┌──

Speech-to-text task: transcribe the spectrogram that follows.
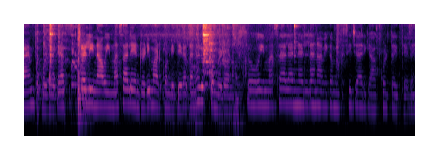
ಟೈಮ್ ತಗೊಳ್ತದೆ ಅಷ್ಟರಲ್ಲಿ ನಾವು ಈ ಮಸಾಲೆಯನ್ನು ರೆಡಿ ಮಾಡ್ಕೊಂಡಿದ್ದೇವೆ. ಅದನ್ನು ರುಬ್ಕೊಂಡ್ಬಿಡೋಣ ಸೊ ಈ ಮಸಾಲೆಯನ್ನೆಲ್ಲ ನಾವೀಗ ಮಿಕ್ಸಿ ಜಾರಿಗೆ ಹಾಕ್ಕೊಳ್ತಾ ಇದ್ದೇವೆ.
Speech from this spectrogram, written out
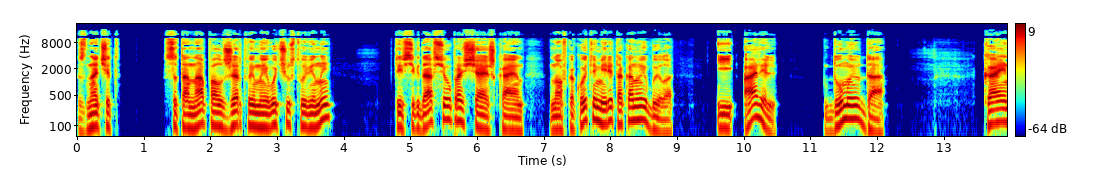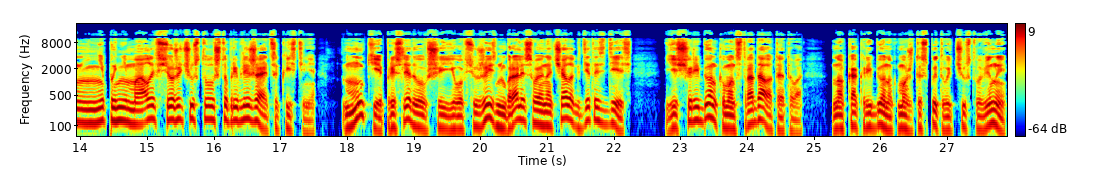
«Значит, сатана пал жертвой моего чувства вины? Ты всегда все упрощаешь, Каин, но в какой-то мере так оно и было. И Авель? Думаю, да». Каин не понимал и все же чувствовал, что приближается к истине. Муки, преследовавшие его всю жизнь, брали свое начало где-то здесь. Еще ребенком он страдал от этого. Но как ребенок может испытывать чувство вины?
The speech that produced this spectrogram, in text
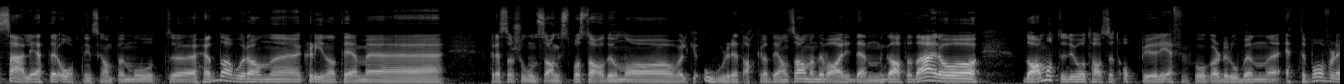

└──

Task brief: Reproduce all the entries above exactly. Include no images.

Response to the task:
Speech-to-text task: transcribe the spectrogram that follows.
ಟೈಮ್ ತಗೊಳ್ತದೆ ಅಷ್ಟರಲ್ಲಿ ನಾವು ಈ ಮಸಾಲೆಯನ್ನು ರೆಡಿ ಮಾಡ್ಕೊಂಡಿದ್ದೇವೆ. ಅದನ್ನು ರುಬ್ಕೊಂಡ್ಬಿಡೋಣ ಸೊ ಈ ಮಸಾಲೆಯನ್ನೆಲ್ಲ ನಾವೀಗ ಮಿಕ್ಸಿ ಜಾರಿಗೆ ಹಾಕ್ಕೊಳ್ತಾ ಇದ್ದೇವೆ.
Speech from this spectrogram, written out
«Значит, сатана пал жертвой моего чувства вины? Ты всегда все упрощаешь, Каин, но в какой-то мере так оно и было. И Авель? Думаю, да». Каин не понимал и все же чувствовал, что приближается к истине. Муки, преследовавшие его всю жизнь, брали свое начало где-то здесь. Еще ребенком он страдал от этого. Но как ребенок может испытывать чувство вины?
The speech that produced this spectrogram, in text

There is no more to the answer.